LISTED RECORDS →

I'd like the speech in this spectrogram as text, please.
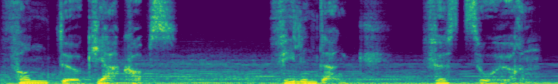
von Dirk Jacobs. Vielen Dank fürs Zuhören.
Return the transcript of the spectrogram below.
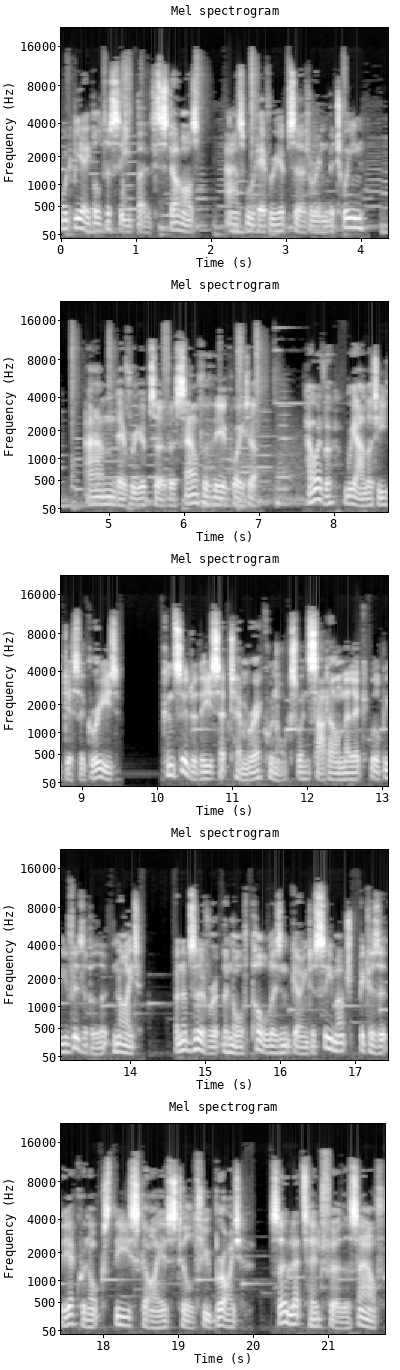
would be able to see both stars, as would every observer in between, and every observer south of the equator, However, reality disagrees. Consider the September equinox when Sad al Melik will be visible at night. An observer at the North Pole isn't going to see much because at the equinox the sky is still too bright. So let's head further south.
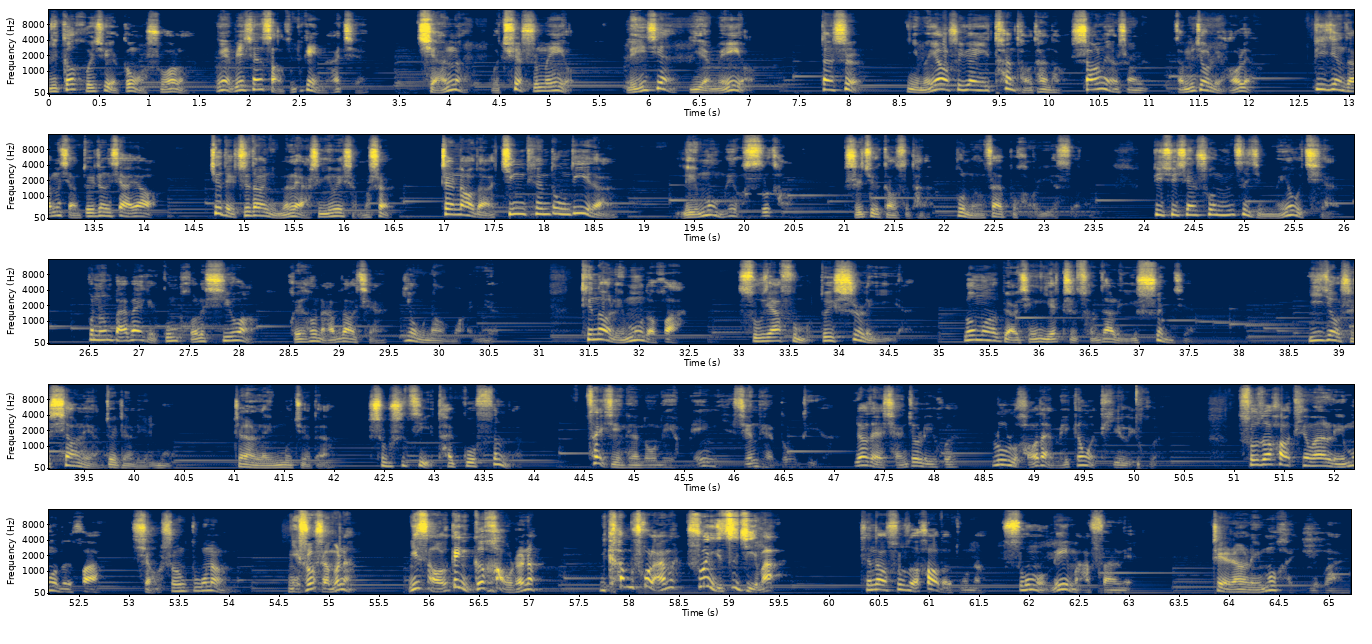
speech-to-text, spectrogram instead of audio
你哥回去也跟我说了，你也别嫌嫂子不给你拿钱。钱呢，我确实没有，林县也没有。但是你们要是愿意探讨探讨，商量商量，咱们就聊聊。毕竟咱们想对症下药，就得知道你们俩是因为什么事儿，这闹得惊天动地的。林木没有思考，直觉告诉他。不能再不好意思了，必须先说明自己没有钱，不能白白给公婆了希望，回头拿不到钱又闹埋怨。听到铃木的话，苏家父母对视了一眼，落寞的表情也只存在了一瞬间，依旧是笑脸对着铃木，这让铃木觉得是不是自己太过分了？再惊天动地也没你惊天动地啊！要点钱就离婚，露露好歹没跟我提离婚。苏泽浩听完林木的话，小声嘟囔：“你说什么呢？你嫂子跟你哥好着呢，你看不出来吗？说你自己吧。”听到苏泽浩的嘟囔，苏母立马翻脸，这也让林木很意外。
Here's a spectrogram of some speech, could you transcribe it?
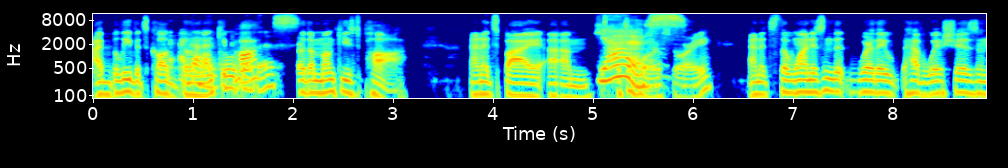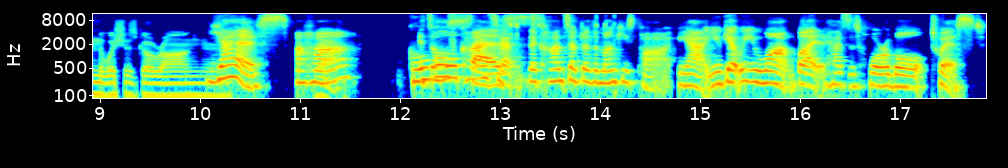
I believe it's called the monkey Google paw this. or the monkey's paw, and it's by um. Yes. It's a horror story and it's the one isn't it where they have wishes and the wishes go wrong or... yes uh-huh yeah. Google it's a whole concept says... the concept of the monkey's paw. Yeah you get what you want but it has this horrible twist.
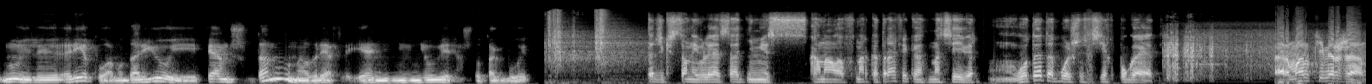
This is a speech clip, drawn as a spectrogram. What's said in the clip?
ну или реку, Амударью и Пянш. Да ну, навряд ли. Я не, не уверен, что так будет. Таджикистан является одним из каналов наркотрафика на север. Вот это больше всех пугает. Арман Тимиржан,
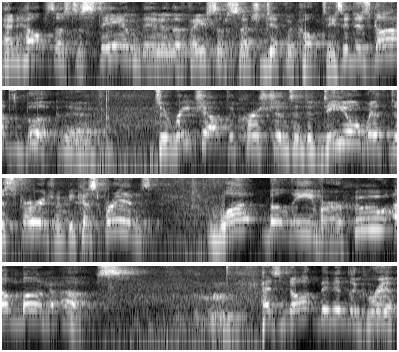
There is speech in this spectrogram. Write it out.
and helps us to stand then in the face of such difficulties. It is God's book then to reach out to Christians and to deal with discouragement because, friends, what believer, who among us, has not been in the grip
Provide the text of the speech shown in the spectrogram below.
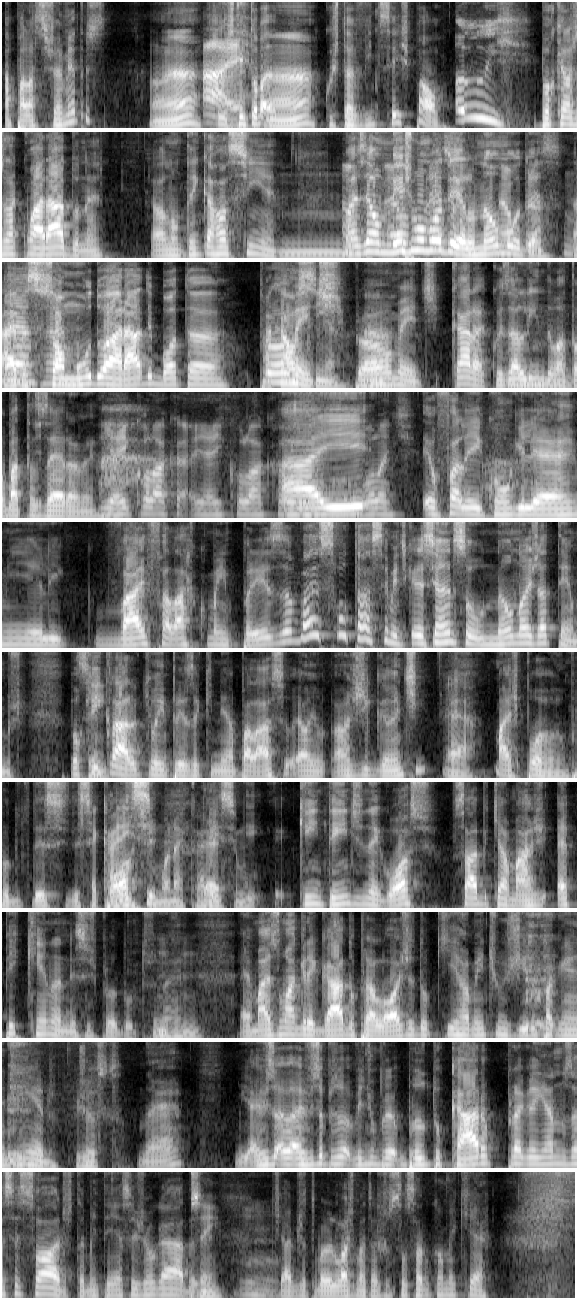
A Palácio de Ferramentas? Ah, Eles têm é? toba- Hã? custa 26 pau. Ui. Porque ela já tá com arado, né? Ela não tem carrocinha. Hum. Mas é o É o mesmo preço. modelo, não É o muda. Aí É, você é. só muda o arado e bota Provavelmente. calcinha. Provavelmente. Cara, coisa linda, uma Tobata zero, né? E aí coloca, e aí coloca o- Aí- o, volante. Eu falei com o Guilherme, ele vai falar com uma empresa, vai soltar a semente. Quer dizer, Anderson, não nós já temos. Porque, Sim. claro, que uma empresa que nem a Palácio é uma, uma gigante, é. mas, pô, um produto desse, desse É porte, caríssimo, né? Caríssimo. é, quem entende de negócio sabe que a margem é pequena nesses produtos, né? Uhum. É mais um agregado para a loja do que realmente um giro para ganhar dinheiro, Justo. né? E às vezes, às vezes a pessoa vende um pro- produto caro para ganhar nos acessórios, também tem essa jogada. né? Sim. Hum. O Thiago já trabalhou em loja de material de construção, sabe como é que é.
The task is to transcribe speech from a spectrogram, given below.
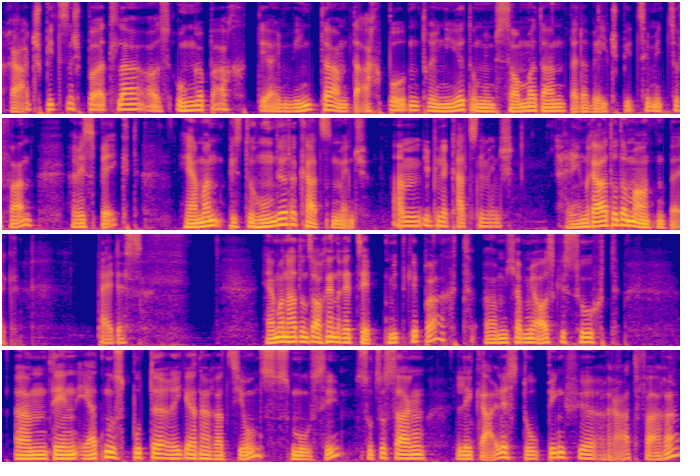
Radspitzensportler aus Ungerbach, der im Winter am Dachboden trainiert, um im Sommer dann bei der Weltspitze mitzufahren. Respekt. Hermann, bist du Hunde- oder Katzenmensch? Um, ähm, ich bin ein Katzenmensch. Rennrad oder Mountainbike? Beides. Hermann hat uns auch ein Rezept mitgebracht. Ähm, ich habe mir ausgesucht ähm, den Erdnussbutter-Regenerations-Smoothie, sozusagen legales Doping für Radfahrer.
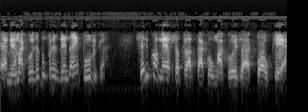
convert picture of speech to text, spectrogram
É a mesma coisa de um presidente da República. Se ele começa a tratar como uma coisa qualquer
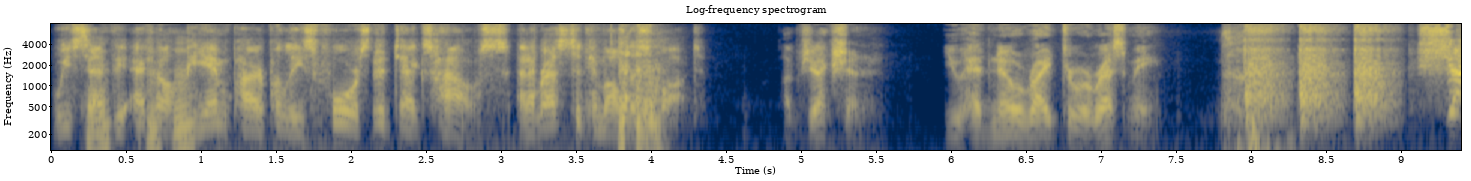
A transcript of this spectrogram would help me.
we said Okay, the FLP mm-hmm. Empire Police Force to Tech's house and arrested him on the spot. Objection. You had no right to arrest me. Shut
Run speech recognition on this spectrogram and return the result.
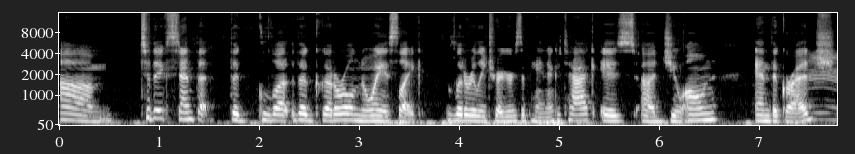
um, to the extent that the glu- the guttural noise like literally triggers a panic attack, is uh, Ju-on and The Grudge.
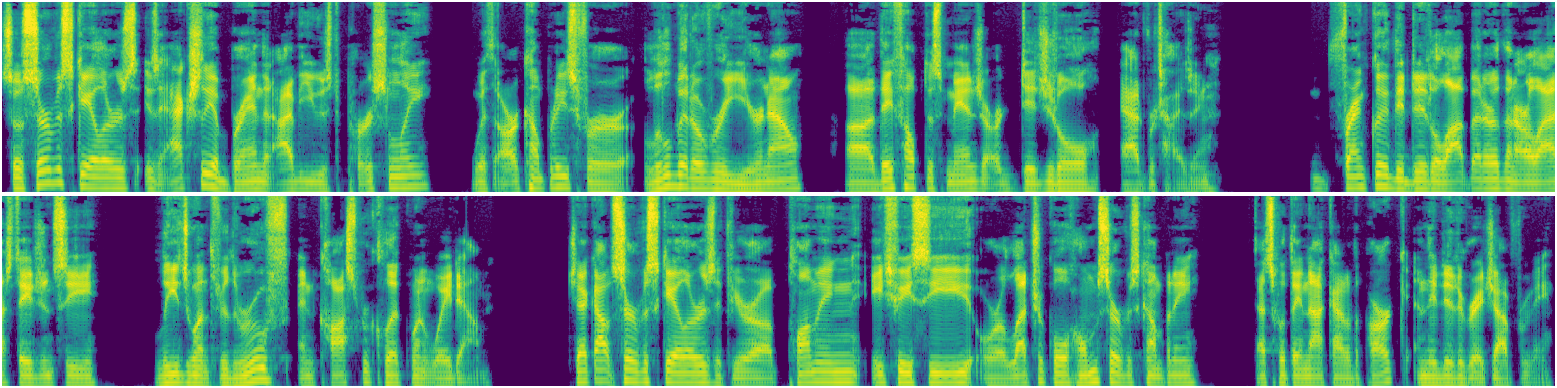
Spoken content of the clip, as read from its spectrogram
So, Service Scalers is actually a brand that I've used personally with our companies for a little bit over a year now. Uh, they've helped us manage our digital advertising. Frankly, they did a lot better than our last agency. Leads went through the roof and cost per click went way down. Check out Service Scalers if you're a plumbing, HVAC, or electrical home service company. That's what they knock out of the park, and they did a great job for me.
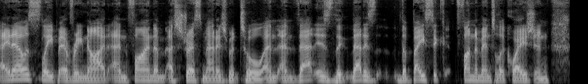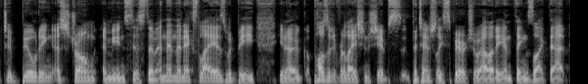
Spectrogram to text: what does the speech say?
8 hours sleep every night and find a, a stress management tool. And and that is the that is the basic fundamental equation to building a strong immune system. And then the next layers would be, you know, positive relationships, potentially spirituality and things like that.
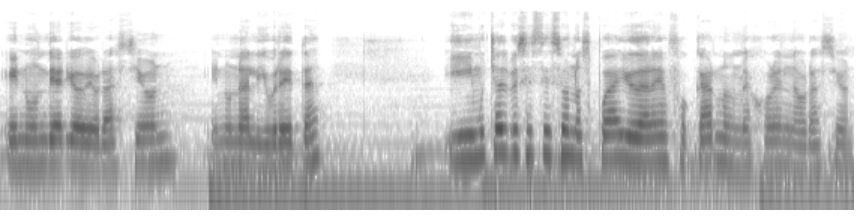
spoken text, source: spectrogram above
en un diario de oración, en una libreta, y muchas veces eso nos puede ayudar a enfocarnos mejor en la oración.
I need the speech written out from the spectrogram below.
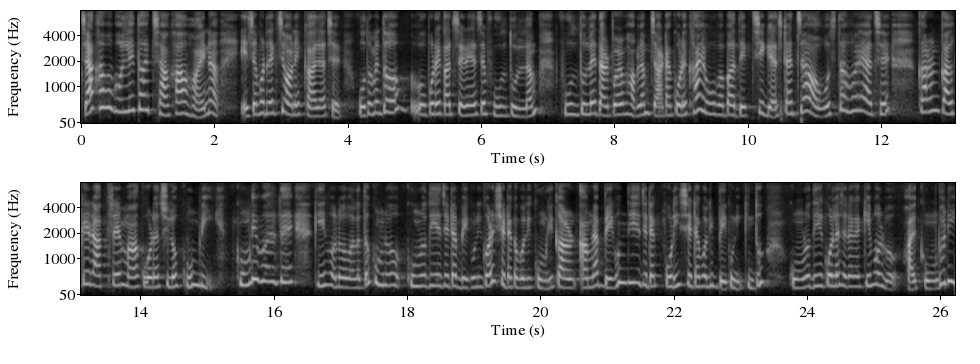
চা খাব বললেই তো আর চা খাওয়া হয় না। এসে পর দেখছি অনেক কাজ আছে। প্রথমে তো ওপরে কাজ সেরে এসে ফুল তুললাম। ফুল তুলে তারপর ভাবলাম চাটা করে খাই। ও বাবা, দেখছি গ্যাসটার যা অবস্থা হয়ে আছে। কারণ কালকে রাত্রে মা করেছিল কুমড়ি। কুমড়ি বলতে কি হলো বলো তো কুমড়ো কুমড়ো দিয়ে যেটা বেগুনি করে সেটাকে বলি কুমড়ি। কারণ আমরা বেগুন দিয়ে যেটা করি সেটা বলি বেগুনি। কিন্তু কুমড়ো দিয়ে করলে সেটাকে কি বলব? হয় কুমড়োনি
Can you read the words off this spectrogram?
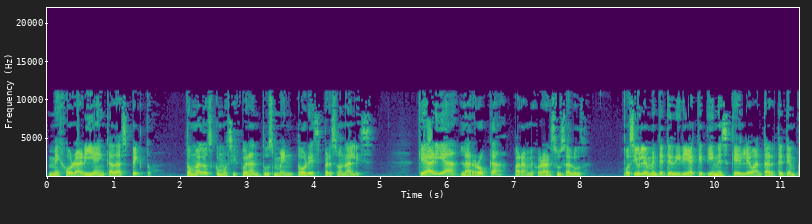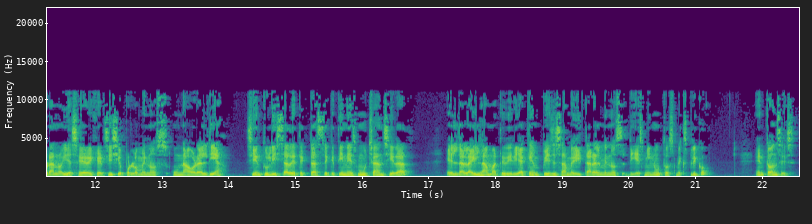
mejoraría en cada aspecto. Tómalos como si fueran tus mentores personales. ¿Qué haría la roca para mejorar su salud? Posiblemente te diría que tienes que levantarte temprano y hacer ejercicio por lo menos una hora al día. Si en tu lista detectaste que tienes mucha ansiedad, el Dalai Lama te diría que empieces a meditar al menos 10 minutos, ¿me explico? Entonces,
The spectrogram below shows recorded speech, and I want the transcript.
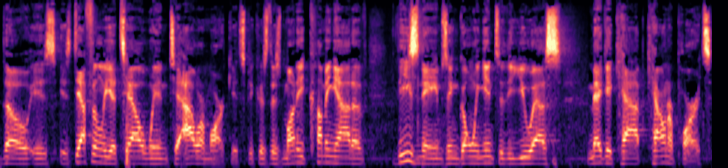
though, is is definitely a tailwind to our markets because there's money coming out of these names and going into the U.S. mega cap counterparts.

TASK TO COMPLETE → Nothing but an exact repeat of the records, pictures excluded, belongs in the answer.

RESULT FOR THIS EXERCISE →
I'd like the speech in this spectrogram as text, please.
von Dirk Jacobs. Vielen Dank fürs Zuhören.
Return the transcript of the spectrogram below.
would be able to see both stars, as would every observer in between, and every observer south of the equator, However, reality disagrees. Consider the September equinox when Sad al Melik will be visible at night. An observer at the North Pole isn't going to see much because at the equinox the sky is still too bright. So let's head further south.
speech-to-text, spectrogram instead of audio
你哥回去也跟我说了，你也别嫌嫂子不给你拿钱。钱呢，我确实没有，林县也没有。但是你们要是愿意探讨探讨，商量商量，咱们就聊聊。毕竟咱们想对症下药，就得知道你们俩是因为什么事儿，这闹得惊天动地的。林木没有思考，直觉告诉他。不能再不好意思了，必须先说明自己没有钱，不能白白给公婆了希望，回头拿不到钱又闹埋怨。听到铃木的话，苏家父母对视了一眼，落寞的表情也只存在了一瞬间，依旧是笑脸对着铃木，这让铃木觉得是不是自己太过分了？再惊天动地也没你惊天动地啊！要点钱就离婚，露露好歹没跟我提离婚。苏泽浩听完林木的话，小声嘟囔：“你说什么呢？你嫂子跟你哥好着呢，你看不出来吗？说你自己吧。”听到苏泽浩的嘟囔，苏母立马翻脸，这也让林木很意外。
Here's a spectrogram of some speech, could you transcribe it?
I believe it's called the monkey Google paw this. or the monkey's paw, and it's by um. Yes. It's a horror story and it's the one isn't it where they have wishes and the wishes go wrong or... yes uh-huh yeah. Google it's a whole concept says... the concept of the monkey's paw. Yeah you get what you want but it has this horrible twist.
This is a speech clip, drawn as a spectrogram. What's said in the clip?
ну или реку, Амударью и Пянш. Да ну, навряд ли. Я не, не уверен, что так будет. Таджикистан является одним из каналов наркотрафика на север. Вот это больше всех пугает. Арман Тимиржан,
There is speech in this spectrogram. Write it out.
and helps us to stand then in the face of such difficulties. It is God's book then to reach out to Christians and to deal with discouragement because, friends, what believer, who among us, has not been in the grip
Provide the text of the speech shown in the spectrogram below.
A Palácio de Ferramentas? Ah, Eles têm é? toba- Hã? custa 26 pau. Ui. Porque ela já tá com arado, né? Ela não tem carrocinha. Hum. Mas é o É o mesmo preço. modelo, não É o muda. Aí É, você é. só muda o arado e bota Provavelmente. calcinha. Provavelmente. Cara, coisa linda, uma Tobata zero, né? E aí coloca, e aí coloca o- Aí- o, volante. Eu falei com o Guilherme, ele vai falar com uma empresa, vai soltar a semente. Quer dizer, Anderson, não nós já temos. Porque, Sim. claro, que uma empresa que nem a Palácio é uma, uma gigante, é. mas, pô, um produto desse, desse É porte, caríssimo, né? Caríssimo. é, quem entende de negócio sabe que a margem é pequena nesses produtos, né? Uhum. É mais um agregado para a loja do que realmente um giro para ganhar dinheiro, Justo. né? E às vezes, às vezes a pessoa vende um pro- produto caro para ganhar nos acessórios, também tem essa jogada. né? Sim. Hum. O Thiago já trabalhou em loja de material de construção, sabe como é que é.
The task is to transcribe speech from a spectrogram, given below.
Radspitzensportler aus Ungerbach, der im Winter am Dachboden trainiert, um im Sommer dann bei der Weltspitze mitzufahren. Respekt. Hermann, bist du Hunde- oder Katzenmensch? Um, ähm, ich bin ein Katzenmensch. Rennrad oder Mountainbike? Beides. Hermann hat uns auch ein Rezept mitgebracht. Ähm, ich habe mir ausgesucht ähm, den Erdnussbutter-Regenerations-Smoothie, sozusagen legales Doping für Radfahrer.
convert picture of speech to text, spectrogram
É a mesma coisa de um presidente da República. Se ele começa a tratar como uma coisa qualquer
A transcript of this spectrogram would help me.
we said Okay, the FLP mm-hmm. Empire Police Force to Tech's house and arrested him on the spot. Objection. You had no right to arrest me. Shut
Run speech recognition on this spectrogram and return the result.
um, to the extent that the glu- the guttural noise like literally triggers a panic attack, is uh, Ju-on and The Grudge.
Spoken content of the clip, as read from its spectrogram
So, Service Scalers is actually a brand that I've used personally with our companies for a little bit over a year now. Uh, they've helped us manage our digital advertising. Frankly, they did a lot better than our last agency. Leads went through the roof and cost per click went way down. Check out Service Scalers if you're a plumbing, HVAC, or electrical home service company. That's what they knock out of the park, and they did a great job for me.
Spectrogram to text: what does the speech say?
8 hours sleep every night and find a, a stress management tool. And and that is the that is the basic fundamental equation to building a strong immune system. And then the next layers would be, you know, positive relationships, potentially spirituality and things like that.
spoken text, source: spectrogram above
en un diario de oración, en una libreta, y muchas veces eso nos puede ayudar a enfocarnos mejor en la oración.
I need the speech written out from the spectrogram below.
চা খাব বললেই তো আর চা খাওয়া হয় না। এসে পর দেখছি অনেক কাজ আছে। প্রথমে তো ওপরে কাজ সেরে এসে ফুল তুললাম। ফুল তুলে তারপর ভাবলাম চাটা করে খাই। ও বাবা, দেখছি গ্যাসটার যা অবস্থা হয়ে আছে। কারণ কালকে রাত্রে মা করেছিল কুমড়ি। কুমড়ি বলতে কি হলো বলো তো কুমড়ো কুমড়ো দিয়ে যেটা বেগুনি করে সেটাকে বলি কুমড়ি। কারণ আমরা বেগুন দিয়ে যেটা করি সেটা বলি বেগুনি। কিন্তু কুমড়ো দিয়ে করলে সেটাকে কি বলব? হয় কুমড়োনি
Can you read the words off this spectrogram?
mejoraría en cada aspecto. Tómalos como si fueran tus mentores personales. ¿Qué haría la roca para mejorar su salud? Posiblemente te diría que tienes que levantarte temprano y hacer ejercicio por lo menos una hora al día. Si en tu lista detectaste que tienes mucha ansiedad, el Dalai Lama te diría que empieces a meditar al menos 10 minutos, ¿me explico? Entonces,
The spectrogram below shows recorded speech, and I want the transcript.
though, is is definitely a tailwind to our markets because there's money coming out of these names and going into the U.S. mega cap counterparts.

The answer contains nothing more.